– If you have discussed follow up contact/further introductions, take action right away instead of waiting

Providing Value and Gaining Value

You need to ask yourself not just what you are looking for but what you can offer. As previously mentioned, you shouldn’t have to promise the world or pretend to be what you are not – just show yourself to be genuinely interested and motivated by your work. You want to hear about what interests and motivates people and their passions, rather than a list of achievements or a job title. Others will feel the same. This is the foundation of real connections in work and life – the mutual sharing of ideas and inspirations and telling the story of what led us to where we are today.

This TED event talk on active networking talks about how most of us have the wrong idea and approach to networking. He provides some tongue in cheek observations on how we make snap judgements based on appearance, and explains how we often overlook the real value of meeting people and getting to know them, no matter how much ‘relevance’ we think they might have.

Cement Those Connections

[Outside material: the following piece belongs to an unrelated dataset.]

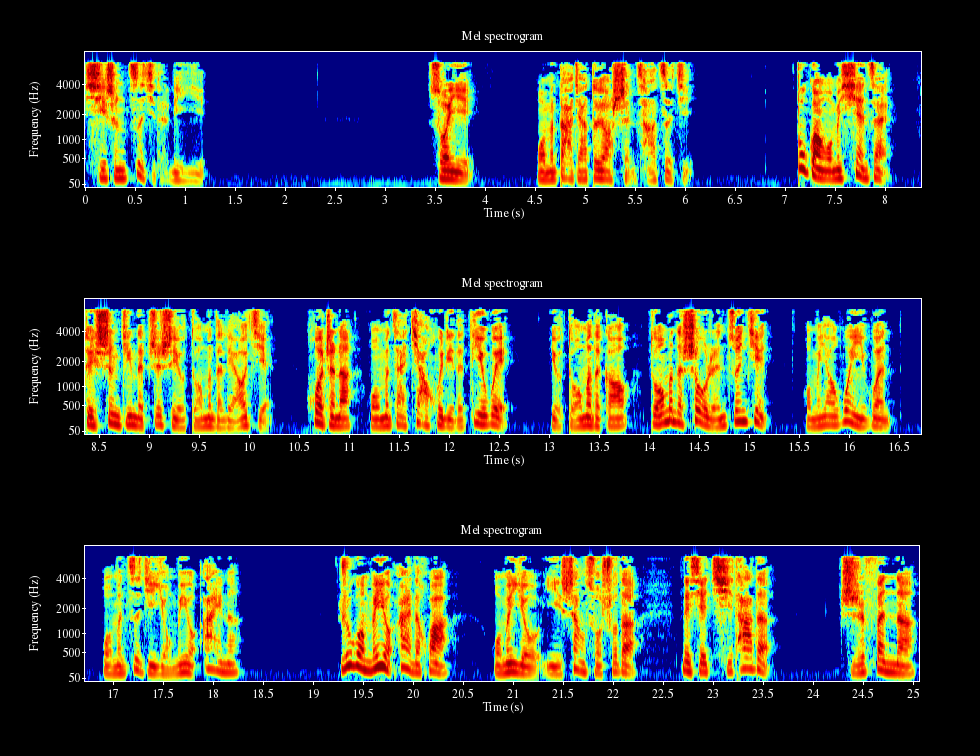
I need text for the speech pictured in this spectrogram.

Of course, it’s all very well having great, energising conversations at an event, but what should you take away from that? If you feel you have more to learn from and/or teach a person, you need to make sure you establish follow up contact. So ask outright: ‘Where can I find out more about you and your company? ‘Do you use Twitter?’ ‘Can I send you an email with more information?’ Some people don’t hand out business cards anymore. They just connect with you on LinkedIn on the spot.

If you do use business cards (and nice stationery is memorable in many ways) don’t consign those business cards to an elastic band and a dusty drawer, as Mark E. Sackett says! Track and log the contacts you meet – use an online address book, or Outlook, and be sure to add notes of interest that you learned about them while talking to them. This will help to prompt you to include conversational points in your follow up emails, and keep the rapport going.

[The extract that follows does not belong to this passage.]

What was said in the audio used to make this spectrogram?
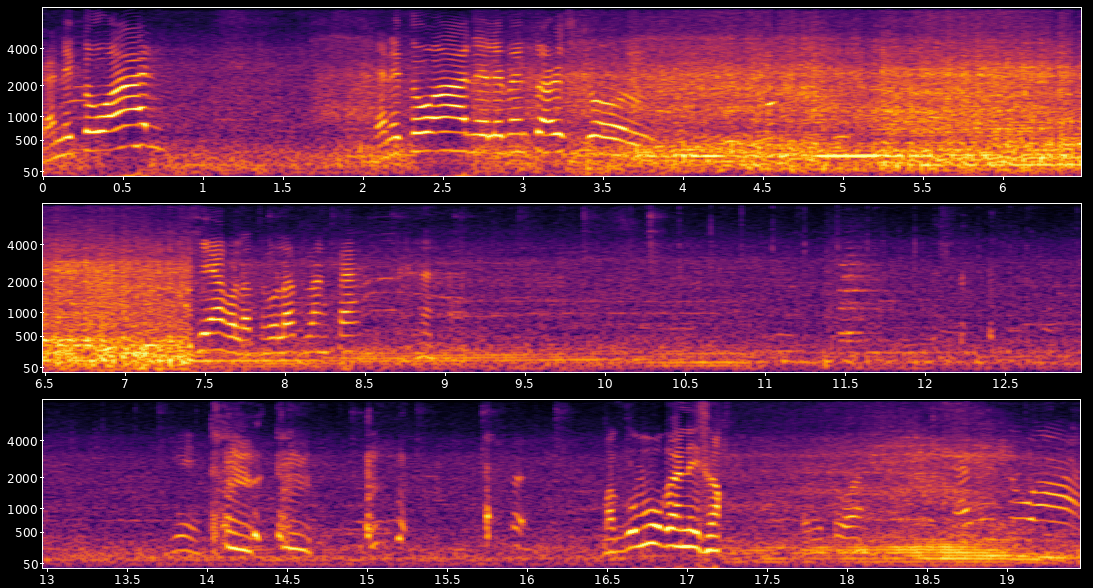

Where to Network – Offline and Online

There is the question of how useful large events created especially for networking really are. For example, this article on abovethelaw.com advises against them, saying “Instead, go to things that matter. Go to talks and seminars and presentations that are actually about something (besides “networking”).” It all goes back to the question of why you are there; if it’s not going to be of real value to you as an individual it’s not worth doing. The best events to go to are the things that genuinely interest and excite you – as that will ensure you bring the best version of yourself to the occasion. It could be better, then, to make a pledge to regularly attend industry relevant talks and speaking events where the opportunities to network are the side product, not the focus aim. Consider more informal soft skill focused groups – eg Toastmasters, which have a relaxed atmosphere to help build confidence and public speaking skills. Offering yourself up to speak at events is another way of creating more opportunities for networking, so it’s something to consider if you haven’t done it so far!

Remember you can also network online – social media used to be more commonly referred to as social networks after all, so it is time to take it back to basics. Check out our article on managing your presence on LinkedIn for online networking tips.

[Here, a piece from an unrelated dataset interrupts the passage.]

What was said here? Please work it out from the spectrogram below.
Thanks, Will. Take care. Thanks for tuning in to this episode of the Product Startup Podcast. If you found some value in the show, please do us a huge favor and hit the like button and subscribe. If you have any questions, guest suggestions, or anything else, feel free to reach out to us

The bottom line is it’s not just about broadcasting yourself. Think of social media as an ongoing networking event – as intimidating as that sounds it doesn’t mean you have to be posting and messaging people all day long (those are habits that will very quickly get you muted/unfollowed anyway!). It simply means your social media are an open channel which you need to use regularly and interactively to discover and nurture relationships.

Finally, if you can’t find the right group or event for you – create your own!

Sometimes, things simply won’t happen unless you create the opportunity for yourself, so if you see a lack of events or online groups that fit your current situation – be that as a freelance lawyer, someone who is returning to work or is in the middle of a career change – it’s time to make it happen. With online platforms such as Meetup it’s easy to set up a small monthly lawyers breakfast/lunch group in your local area.

Get out there, relax and happy schmoozing!